http://www.legalinfo.gov.cn/moj/zgsfjd/content/2013-01/10/content_4122076.htm

has been cited by the following article:

  • TITLE: China’s Forensic Science Reform: Progress and Prospects

    AUTHORS: Jiang Na

    KEYWORDS: Forensic Science, Latest Reform, Positive Progress, Future Prospects

    JOURNAL NAME: Chinese Studies, Vol.3 No.4, November 5, 2014

    ABSTRACT: China’s forensic reform in 2005 has made positive progress on the forensic system in many aspects. Apart from abolishing forensic sectors in courts, increasing such sectors funded by social bodies and improving the quality of forensic examination, there has been significant progress on infrastructure and equipment construction in practice.

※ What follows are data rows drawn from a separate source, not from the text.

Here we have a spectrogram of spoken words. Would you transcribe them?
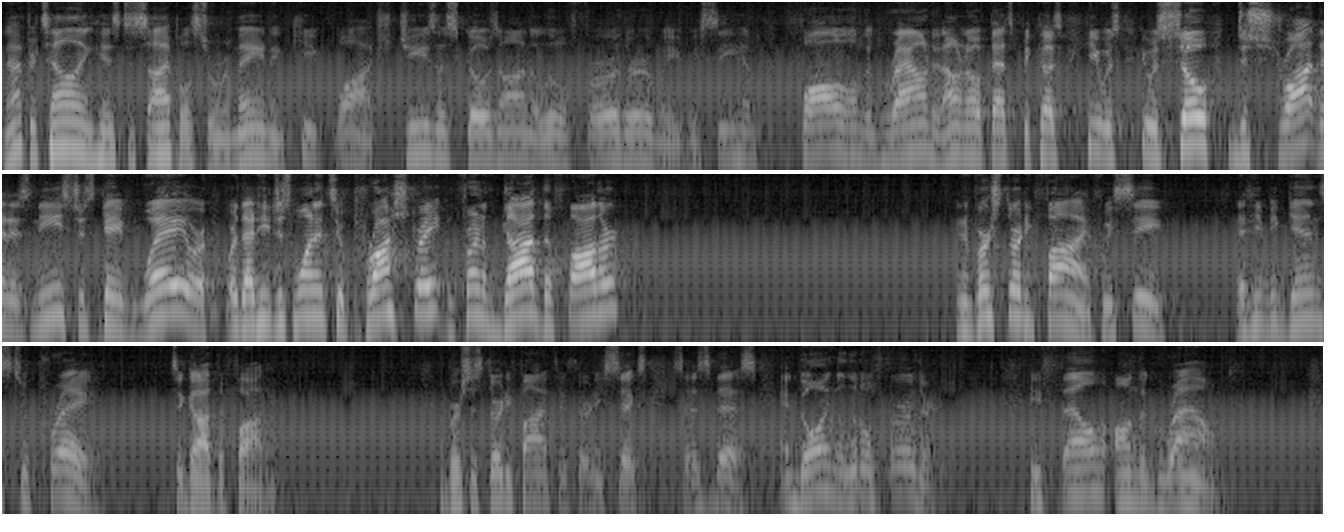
And after telling his disciples to remain and keep watch, Jesus goes on a little further. We, we see him fall on the ground. And I don't know if that's because he was, he was so distraught that his knees just gave way or, or that he just wanted to prostrate in front of God the Father. And in verse 35, we see that he begins to pray to God the Father. verses 35 through 36 says this And going a little further, he fell on the ground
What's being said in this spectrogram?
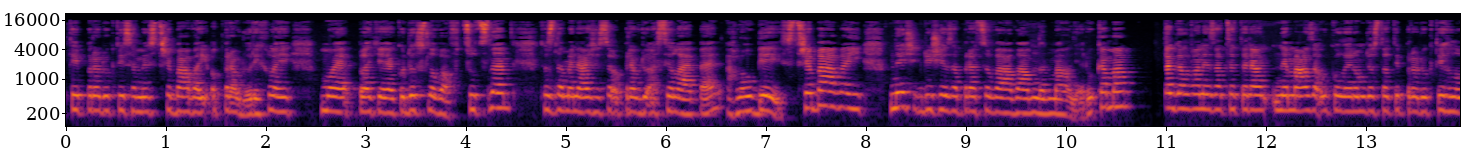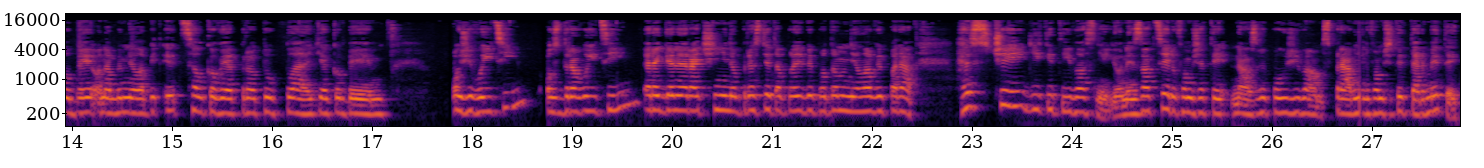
ty produkty se mi střebávají opravdu rychleji. Moje pletě jako doslova vcucne, to znamená, že se opravdu asi lépe a hlouběji střebávají, než když je zapracovávám normálně rukama. Ta galvanizace teda nemá za úkol jenom dostat ty produkty hlouběji, ona by měla být i celkově pro tu pleť jakoby oživující, ozdravující, regenerační, no prostě ta pleť by potom měla vypadat hezčí díky té vlastně ionizaci. Doufám, že ty názvy používám správně, doufám, že ty termity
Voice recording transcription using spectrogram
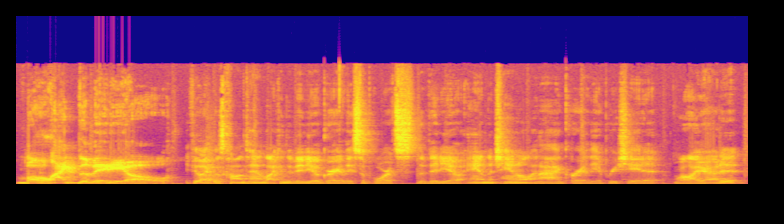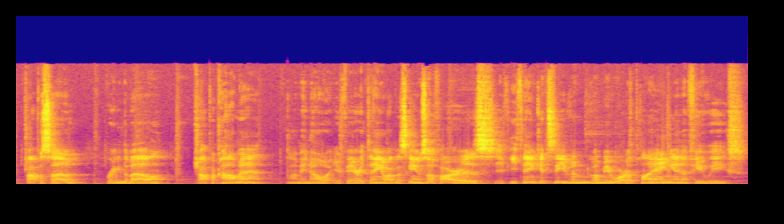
But like the video! If you like this content, liking the video greatly supports the video and the channel, and I greatly appreciate it. While you're at it, drop a sub, ring the bell, drop a comment. Let me know what your favorite thing about this game so far is. If you think it's even going to be worth playing in a few weeks,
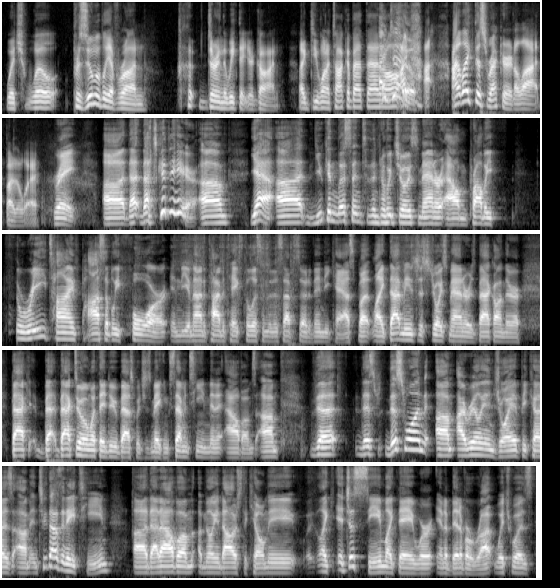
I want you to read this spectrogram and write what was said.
which will presumably have run during the week that you're gone. Like, do you want to talk about that at I all? Do. I, I, I, like this record a lot, by the way. Great. Uh, that that's good to hear. Um, yeah, uh, you can listen to the No Joyce Manor album probably three times, possibly four, in the amount of time it takes to listen to this episode of IndieCast. But like that means just Joyce Manor is back on their back back, back doing what they do best, which is making 17 minute albums. Um, the this this one um, I really enjoy it because um, in 2018. Uh, that album, A Million Dollars to Kill Me, like it just seemed like they were in a bit of a rut, which was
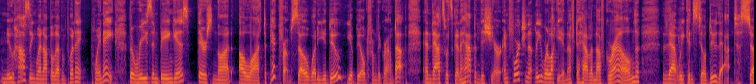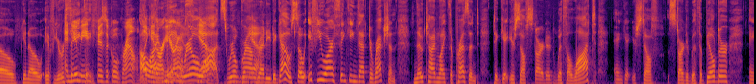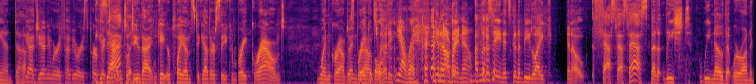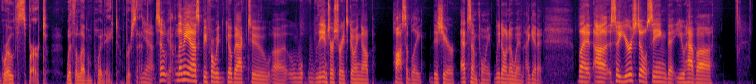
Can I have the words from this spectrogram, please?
new housing went up 11.8. The reason being is there's not a lot to pick from. So what do you do? You build from the ground up. And that's what's going to happen this year. And fortunately, we're lucky enough to have enough ground that we can still do that. So, you know, if you're And thinking you mean physical ground, like oh, in I our mean area. real Yeah. lots, real mm-hmm. ground Yeah. ready to go. So if you are thinking that direction, no time like the present to get yourself started with a lot and get yourself started with a builder and uh, Yeah, January, February is perfect time to do that and get your plans together so you can break ground when ground is breakable. ready. Yeah, right. Not right now. I'm not saying it's going to be like you know fast, fast, fast, but at least we know that we're on a growth spurt with 11.8 percent. Yeah. So Yeah. let me ask before we go back to uh, w- w- the interest rates going up possibly this year at some point. We don't know when. I get it. But uh, so you're still seeing that you have a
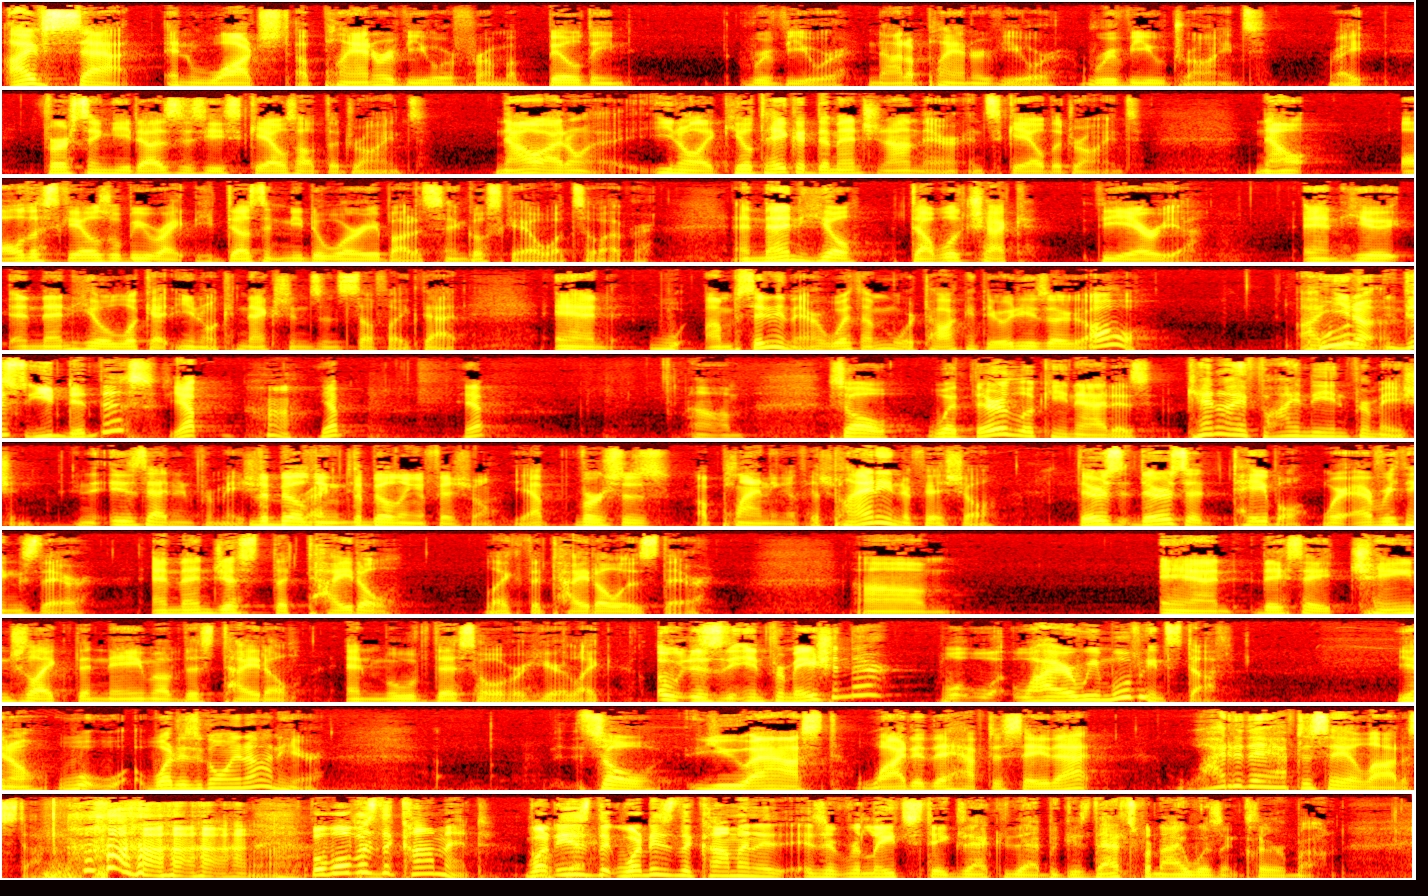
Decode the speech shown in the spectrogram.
I've sat and watched a plan reviewer from a building reviewer, not a plan reviewer, review drawings. Right. First thing he does is he scales out the drawings. Now I don't, you know, like he'll take a dimension on there and scale the drawings. Now all the scales will be right. He doesn't need to worry about a single scale whatsoever. And then he'll double check the area, and he and then he'll look at you know connections and stuff like that. And w- I'm sitting there with him. We're talking through it. He's like, "Oh, uh, Who- you know, this. You did this? yep, Huh? yep, yep." Um, so what they're looking at is, can I find the information? And is that information The building, correct? the building official. Yep. Versus a planning the official. planning official there's there's a table where everything's there and then just the title like the title is there um and they say change like the name of this title and move this over here like oh is the information there wh- wh- why are we moving stuff you know wh- wh- what is going on here so you asked why did they have to say that why do they have to say a lot of stuff But what was the comment? What is Okay. the what is the comment as it relates to exactly that? Because that's what I wasn't clear about.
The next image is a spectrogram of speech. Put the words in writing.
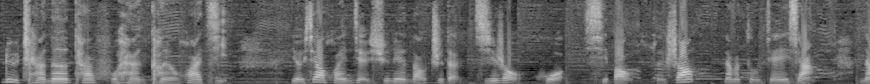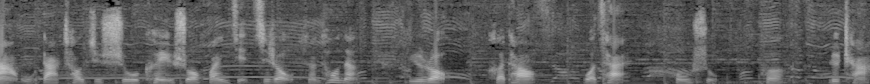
绿茶呢，它富含抗氧化剂，有效缓解训练导致的肌肉或细胞损伤。那么总结一下，那五大超级食物可以说缓解肌肉酸痛呢：鱼肉、核桃、菠菜、红薯和绿茶。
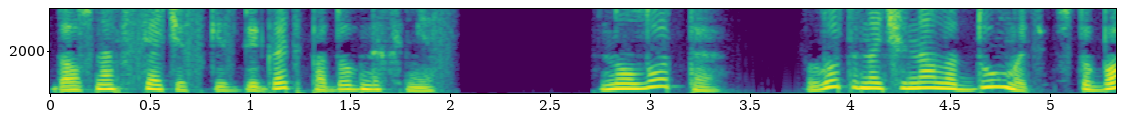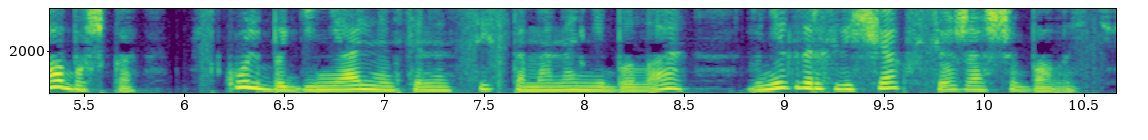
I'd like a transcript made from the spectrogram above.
должна всячески избегать подобных мест. Но Лота, Лота начинала думать, что бабушка, сколь бы гениальным финансистом она ни была, в некоторых вещах все же ошибалась.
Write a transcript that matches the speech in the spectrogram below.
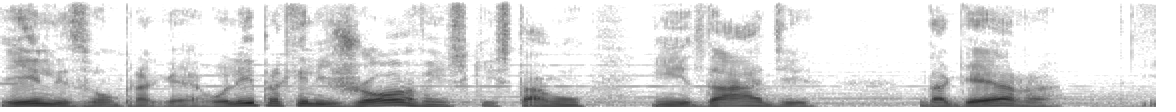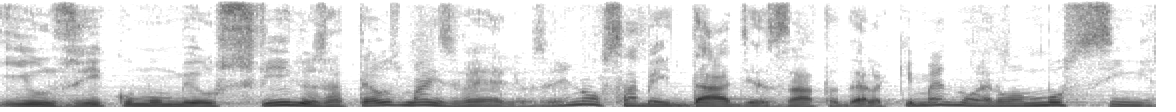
Eles vão para a guerra. Olhei para aqueles jovens que estavam em idade da guerra e os vi como meus filhos, até os mais velhos. A gente não sabe a idade exata dela aqui, mas não era uma mocinha.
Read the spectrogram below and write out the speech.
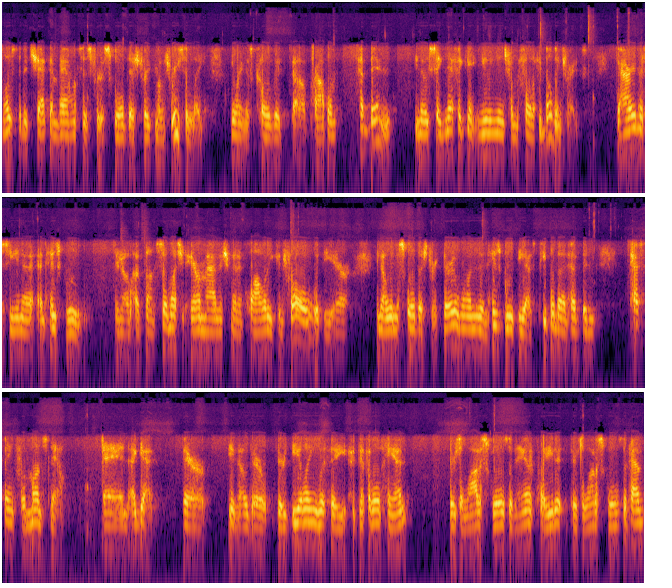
most of the check and balances for the school district most recently during this COVID uh, problem have been, you know, significant unions from the Philadelphia building trades. Gary Masino and his group, you know, have done so much air management and quality control with the air, you know, in the school district. They're the ones in his group. He has people that have been testing for months now, and again, they're, you know, they're they're dealing with a, a difficult hand. There's a lot of schools that are antiquated. There's a lot of schools that have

With investments from Party committees or governments, forensic agencies including those inside police and supported by social sectors have achieved desirable results in developing their capacity building in recent years. Nonetheless, the independence of forensic sectors that the 2005 reform did attempt to improve appears not to change much the situation of investigative bodies conducting forensic examination. In fact, the police control forensic work after investigation so as not to ensure impartiality of forensic results made by police forensic experts. Thus, China need to create independent scientific institutions for forensic research, analyses and free casework in future reform, in order to build support for an overhaul of forensic science. Regardless in a broad or narrow sense, meanwhile, the “independent” nature of forensic institutes never requires abolition of those inside police. But their independence from the three institutions including police is still at the core of further forensic science reform in China.